    2. The coffee soak was done long before I had enough time on my hands to try the dye bath. I brewed a pot of super strong coffee, soaked him in it for several hours and nothing happened.

      dbg

      Delete
  5. Thanks for sharing this technique. I look forward to seeing the results.

    LOL @Adam's "response."

    P.S. I like the punny post title.

    ReplyDelete
    Replies
    1. You're welcome, D7ana. It is my pleasure to share this series.

      I am glad you enjoyed the little humor involved.

      dbg

      Delete
  6. This is all very interesting, for sure! I will check back for the next post to see your final results. I have never attempted dying or painting my dolls, but I have learned a lot from John (the blogger who inspired you to try this!) about many things. Because of him, I have done limb swapping and other types of body modifications in the effort to give my dolls articulation.

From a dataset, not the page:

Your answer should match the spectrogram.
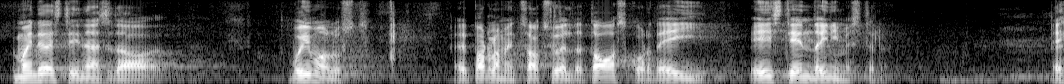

He is a wealth of knowledge!

    ReplyDelete
    Replies
    1. Hi Phyllis,

      I'll have to add the URL to John's blog into my blogger feed so I can begin following. Thanks for letting me know how much you've learned from his posts.

      dbg

      Delete
    2. Thanks for linking to his Tumbler blog, he does a lot of fun stuff with his dolls.

      Delete
  7. WOW! Really interesting! I remember seeing an Kira doll when I first started collecting that someone dyed. It was really lovely and I wanted one but didn't know how or have the courage! It might be something I'll think about now! It seems that because different elements of the doll body are make from different things, the dye does take unevenly ... if at all. Hmmm! All knowledge is good knowledge! Thanks!

    ReplyDelete
    Replies
    1. Hi Ms. Leo,

      Thanks for reading and commenting. Good luck if you choose to try this. Remember, if the doll is soft vinyl, the dye uptake will be a breeze and regular Rit clothing dye can be used. It's the harder surfaces and "straight-up" plastics that won't absorb the dye, which is why a dye designed for synthetic fibers, such as polyester, is required. Even then, as you noted, depending on the makeup of the plastics, the dye might not penetrate.

      This was like a fun-for-me, but time consuming, science project. I have had to help either my own two children or my grandchildren with their science projects for over 35 years and "we" have won several first place prizes. Even if we did not place, we learned something in the process.

      dbg

      Delete
  8. I'm binge reading these posts now. Can't wait to see the final results!

    ReplyDelete

Thank you! Your comments are appreciated!